October/Trimester 1: This trimester, students in PK responded to action commands (baila/dance, toca la cabeza/touch your head, salta/jump, da la vuelta/turn around); sang along with Saco una manita; followed the gestures to Estrellita (Twinkle, Twinkle Little Star); danced to Rompe Ralph/Wreck-It Ralph; and watched relevant Pocoyo episodes. Basic skills such as color and number practice were incorporated into project days, of which there were many. From making monsters out of paper, cups, and green pipe cleaners and taking a ‘Field Trip’ down the long Lower School hallway to identify all of the puertas/doors, to fishing with Pato for sea creatures in a kiddie pool, searching for tesoro-tesoro-tesoro-TREASURE!, painting colorful cohetes/rocket ships, building towers out of cups, blocks, and markers, getting stuck in traffic with ‘car-chairs’, playing Luz roja, luz verde (Red Light, Green Light), and marveling at the sound and feel of maracas, students adjusted well to being immersed in the target language. Gracias for a great first trimester.

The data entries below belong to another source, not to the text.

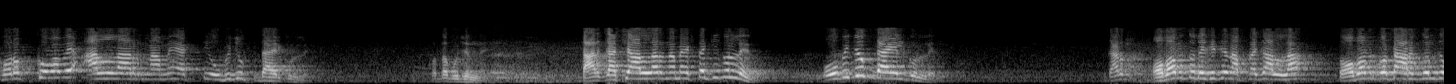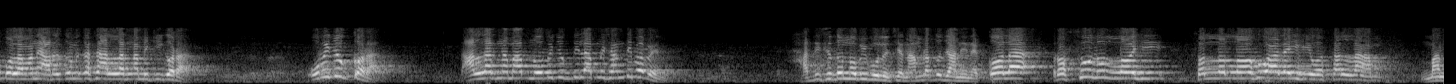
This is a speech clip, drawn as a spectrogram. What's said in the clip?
পরোক্ষভাবে আল্লাহর নামে একটি অভিযোগ দায়ের করলেন। কথা বুঝেন নাই। তার কাছে আল্লাহর নামে একটা কি করলেন? অভিযোগ দায়ের করলেন। কারণ অভাব তো দেখেছেন আপনাকে আল্লাহ। তো অভাবের কথা আরেকজনকে বলা মানে আরেকজনের কাছে আল্লাহর নামে কি করা? অভিযোগ করা। আল্লাহর নামে আপনি অভিযোগ দিলে আপনি শান্তি পাবেন। হাদিসে তো নবী বলেছেন, আমরা তো জানি না। কলা রসুল্লাহি সাল্লাল্লাহু আলাইহি ওয়াসাল্লাম মান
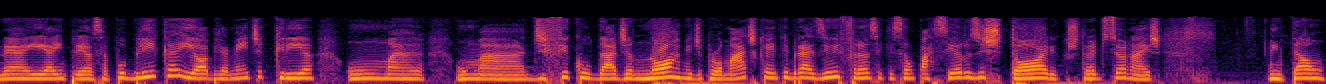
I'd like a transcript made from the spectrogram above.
né? E a imprensa publica e, obviamente, cria uma, uma dificuldade enorme diplomática entre Brasil e França, que são parceiros históricos, tradicionais. Então,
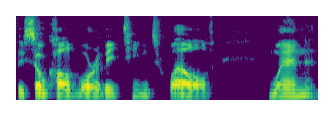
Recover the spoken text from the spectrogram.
the so called War of 1812, when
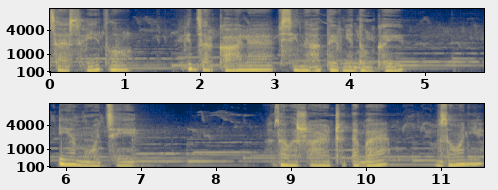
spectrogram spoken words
Це світло віддзеркалює всі негативні думки і емоції, залишаючи тебе в зоні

September: This month, students in PreK continued responding to action commands (cohete/rocket ship, baila/dance, marcha/march), following the gestures for the song Saco una manita, dancing to Rompe Ralph/Wreck-It Ralph, and watching relevant Pocoyo episodes (Pocoyo: La llave maestra; Pocoyo: Vamos de pesca; Pocoyo: Grande y pequeño). They also practiced requesting markers [colors] in the target language during project time. One week, for example, students made fishing poles with Pato out of Popsicle sticks, yarn, and tape. After decorating the poles, they were able to “go fishing” in a kiddie pool filled with pictures of sea creatures—the adhesiveness of the tape “caught” the paper fish! Another week, students played a hot/cold game while searching for tesoro-tesoro-tesoro-TREASURE! Inspired by their enthusiasm for treasure, the teacher presented two different types of treasure, divided by size—gigantic stuffed animals and tiny books, cars, and beads (grande/big; pequeño/small). Students then chose a size, and either 1) filled a box with very large or very small treasures; or 2) drew a very large or very small picture. Some pre-kindergarteners even taped multiple pieces of paper together to make their drawings even bigger—bravo! Later, students made an enormous car out of chairs in the classroom. Where will they go? Only time will tell.

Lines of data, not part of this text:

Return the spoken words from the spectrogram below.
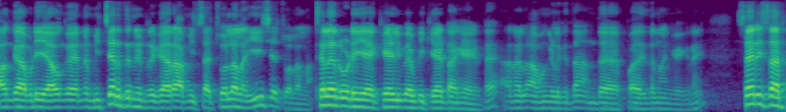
அவங்க அப்படி அவங்க என்ன மிச்சர் தின்னுட்டு இருக்காரு அமித்ஷா சொல்லலாம் ஈஸியாக சொல்லலாம். சிலருடைய கேள்வி அப்படி கேட்டாங்க என்கிட்ட. அதனால் அவங்களுக்கு தான் அந்த ப இதை நான் கேட்குறேன். சரி சார்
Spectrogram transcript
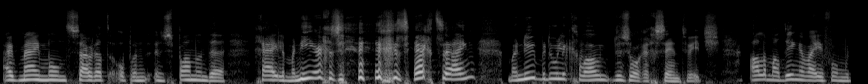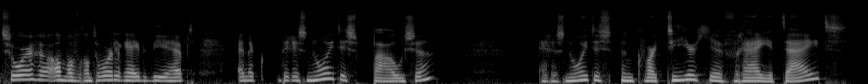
uit mijn mond zou dat op een, een spannende, geile manier gezegd zijn. Maar nu bedoel ik gewoon de zorgsandwich. Allemaal dingen waar je voor moet zorgen, allemaal verantwoordelijkheden die je hebt. En er, er is nooit eens pauze. Er is nooit eens een kwartiertje vrije tijd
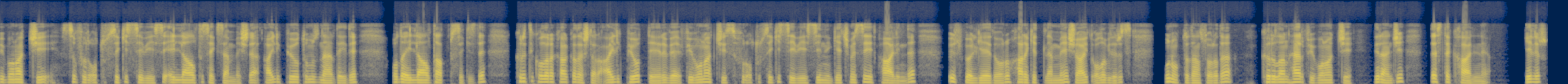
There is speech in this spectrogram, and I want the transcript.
Fibonacci 0.38 seviyesi 56.85'te. Aylık pivotumuz neredeydi? O da 56.68'de. Kritik olarak arkadaşlar aylık pivot değeri ve Fibonacci 0.38 seviyesini geçmesi halinde üst bölgeye doğru hareketlenmeye şahit olabiliriz. Bu noktadan sonra da kırılan her Fibonacci direnci destek haline gelir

August: This month, students in PreK learned that “Señorita” speaks Spanish, which sounds a little different than English. They were not sure at first that they could follow the strange new mix of sounds, but after a few “tests”, (toca la cabeza/touch your head, salta/jump, etc.), Junior Knights realized it was not so difficult–even if it still sounded funny!
In terms of content, students heard and followed gestures for the song Saco una manita; responded to action commands; met a stuffed animal duck named Pato, who will be their trusty companion all year long; made monsters out of paper, cups, and green pipe cleaners; and took a ‘Field Trip’ down the long Lower School hallway to identify all of the puertas/doors (note: there are quite a few). They also jammed to the theme song from Rompe Ralph/Wreck-It Ralph, and watched two episodes of the cartoon Pocoyo in the target language. Many lessons this year will be built around Pocoyo: students will do a class project or hear a story, and then watch a cartoon that follows the same theme and vocabulary. Gracias for a great month!